Kidney stones are a source of significant morbidity and have been shown to negatively impact health-related quality of life (HRQOL). While socioeconomic status (SES) is associated with HRQOL, it has never been examined in relation to kidney stone disease-specific HRQOL. The purpose of this study was to assess kidney stone patients’ quality of life in relation to income.

METHODS

This was a multi-institutional prospective cohort study where kidney stone patients at 10 stone centers across the U.S. were enrolled. They completed the Wisconsin Stone Quality of Life questionnaire (WISQOL – a validated HRQOL questionnaire specifically tailored to kidney stone patients) between June 2014 and March 2017 at the time of their first clinic visit when presenting for initial stone evaluation. Race/ethnicity was defined by self-report. Each patient’s income was estimated using census median incomes identified by zip code, then further classified into low, middle, and upper income brackets using Pew Research Center guidelines. Linear regression was used to examine the relationship between income and HRQOL, adjusting for age, gender, race, BMI, number of stone events, and number of comorbidities.

RESULTS

The study sample included 1,777 individuals. Older age and male gender were significantly associated with higher WISQOL scores (p<0.010). Factors associated with lower WISQOL scores were low income, non-White race, overweight or extremely obese BMI, the presence of 3 or more comorbidities, and severe recurrent stone formation.

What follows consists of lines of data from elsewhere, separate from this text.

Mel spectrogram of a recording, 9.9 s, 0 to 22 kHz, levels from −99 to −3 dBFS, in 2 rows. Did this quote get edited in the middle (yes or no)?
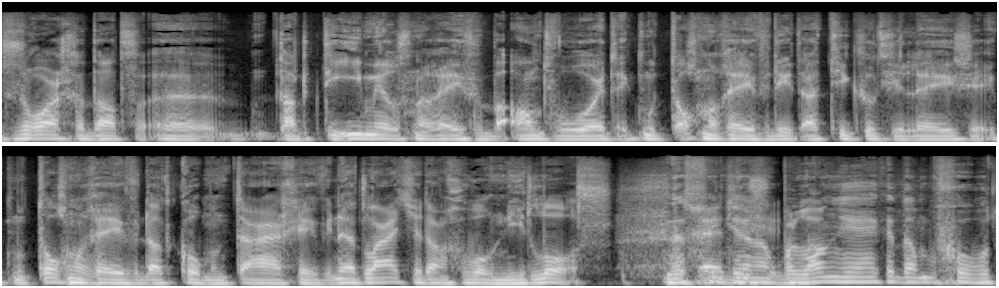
no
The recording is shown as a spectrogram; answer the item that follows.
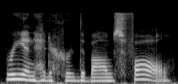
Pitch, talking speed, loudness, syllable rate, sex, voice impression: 185 Hz, 200 wpm, -16 LUFS, 3.6 syllables/s, female, feminine, adult-like, intellectual, slightly sharp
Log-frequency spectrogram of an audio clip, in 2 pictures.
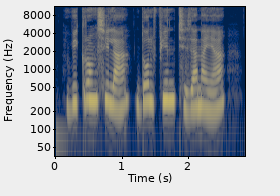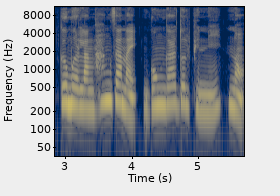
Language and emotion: Bodo, neutral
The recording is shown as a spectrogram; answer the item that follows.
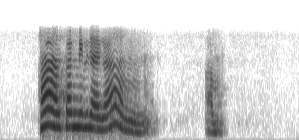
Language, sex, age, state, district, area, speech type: Hindi, female, 30-45, Uttar Pradesh, Varanasi, urban, conversation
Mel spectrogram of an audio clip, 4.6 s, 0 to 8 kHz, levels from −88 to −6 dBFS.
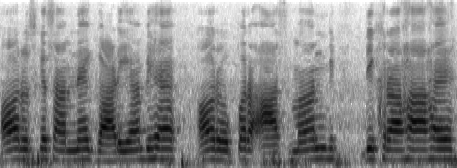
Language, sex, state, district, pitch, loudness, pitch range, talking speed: Hindi, male, Bihar, Katihar, 170 Hz, -14 LUFS, 165-175 Hz, 170 wpm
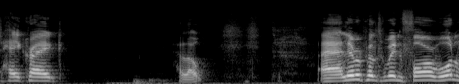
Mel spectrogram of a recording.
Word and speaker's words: Craig: Or pronounce it Craig. Oh, that's standard. That's standard issue, you know. And it's not just me. It's anyone with my name is pronounced Craig in the States, 100%.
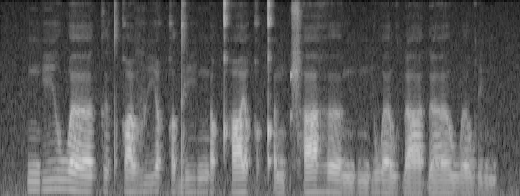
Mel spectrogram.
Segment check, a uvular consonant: present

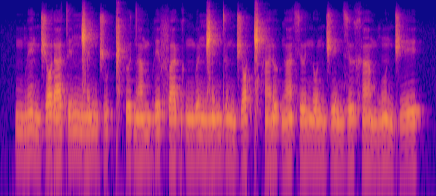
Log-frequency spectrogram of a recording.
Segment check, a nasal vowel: present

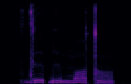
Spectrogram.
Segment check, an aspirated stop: absent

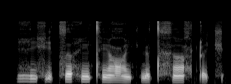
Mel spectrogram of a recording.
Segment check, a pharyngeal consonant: present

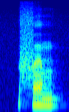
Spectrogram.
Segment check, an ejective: absent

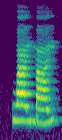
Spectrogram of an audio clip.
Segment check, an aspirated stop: absent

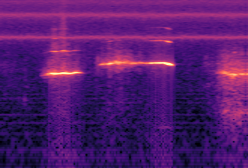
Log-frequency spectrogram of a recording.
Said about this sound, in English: Oh, shucks, I never could whistle.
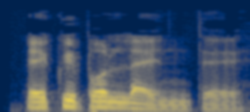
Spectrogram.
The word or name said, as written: equipollente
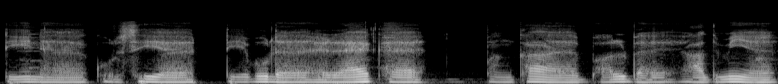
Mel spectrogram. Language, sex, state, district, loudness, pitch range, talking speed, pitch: Hindi, male, Bihar, West Champaran, -20 LUFS, 110-120 Hz, 110 wpm, 110 Hz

In a multiple regression model, the effect of income on QOL weakened but remained statistically significant (p<0.050, Table 1).</p>

CONCLUSION

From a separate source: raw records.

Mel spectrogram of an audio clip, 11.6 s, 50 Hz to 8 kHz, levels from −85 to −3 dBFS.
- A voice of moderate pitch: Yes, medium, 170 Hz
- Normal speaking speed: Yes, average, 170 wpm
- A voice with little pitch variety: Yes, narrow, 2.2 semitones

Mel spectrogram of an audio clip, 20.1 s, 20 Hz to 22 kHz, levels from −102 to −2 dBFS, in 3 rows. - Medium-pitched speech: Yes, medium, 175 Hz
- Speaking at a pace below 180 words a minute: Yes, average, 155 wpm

Lower income, when adjusted for age, race, gender, BMI, number of stone events, and comorbidities, is statistically significantly associated with lower stone-specific HRQOL. Understanding how SES impacts HRQOL may lend insight into ways to optimize the management of patients with kidney stones.

Funding: NIH grant P20-DK-116